Egerton fought on the Royalist side in the Civil Wars of Britain (1639-1651), commanding his own regiment of horse. A captain at the Battle of Edgehill in 1642, he rapidly gained promotion and by 1645 he was a major-general. The following year he surrendered Ludlow Garrison to a Parliamentary force and was later implicated in various royalist conspiracies for which he was sent briefly to the Tower of London.
After the Restoration of the monarchy in 1660, Egerton became lieutenant and lieutenant-colonel in the 1st King's Troop of Horse Guards. In 1666, he raised one of eight troops of 'Select Militia' under the Duke of Richmond. From 1661 to 1679, he was also the Member of Parliament for Staffordshire.
The action in the background of this painting is thought to represent a battle from the 3rd Dutch War (1672-1674). Though no evidence survives to confirm that Egerton took part in this campaign, it is probable that he joined the force of 50 men selected from each of the three troops of the Horse Guards who went with many gentlemen volunteers on active service in the Low Countries. Egerton continued to serve with the regiment until his death on 20 October 1681. He is buried in Westminster Abbey.

Monday 6 July 2015

Royal Dragoons 1685 by The Troop

Alan Larsen posted these photos on my Monmouth Rebellion Facebook Group and I had to share with you it being Sedgemoor day and all. He was keen to stress that it is a work in progress but I think you will agree that it is pretty darned good already.

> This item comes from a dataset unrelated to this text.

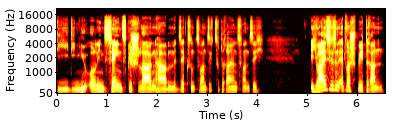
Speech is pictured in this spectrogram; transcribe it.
die die New Orleans Saints geschlagen haben mit 26 zu 23. Ich weiß, wir sind etwas spät dran.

The regiment was first raised as a single troop of veterans of the Parliamentary Army in 1661, shortly thereafter expanded to four troops as the Tangier Horse, taking the name from their service in Tangier.
Three of the four troops of the Tangier's regiment were originally troops in the English Regiment of Light Horse in France attached to the French army of Louis XIV and under the command of Sir Henry Jones. They were constituted in 1672 and after Jones was killed during the siege of Maastricht in 1675, while serving with the Duke of Monmouth, command passed to the Duke. The regiment was recalled to England in 1678 (it was disbanded in France and reformed in England with most of the same officers) with the expectation of fighting in a war against France. In early 1679 it was disbanded and then reformed in June of that year as Gerard's Regiment of Horse (it colonel being Charles Gerard), with most of the same officers and men, to police the Covenanters in Scotland. The regiment was disbanded in late 1679 and three of its captains, John Coy, Thomas Langston and Charles Nedby along with their troopers went out to Tangier in 1680 as reinforcements. When they returned in 1684, they joined the what became a new permanent regiment of the Royal Dragoons.[3]
They were ranked as the 1st Dragoons, the oldest cavalry regiment of the line, in 1674; on their return to England in 1683 the three troops were joined with three newly raised troops and titled The King's Own Royal Regiment of Dragoons, named for Charles II. In 1690 they were renamed as simply The Royal Regiment of Dragoons

Wednesday 1 July 2015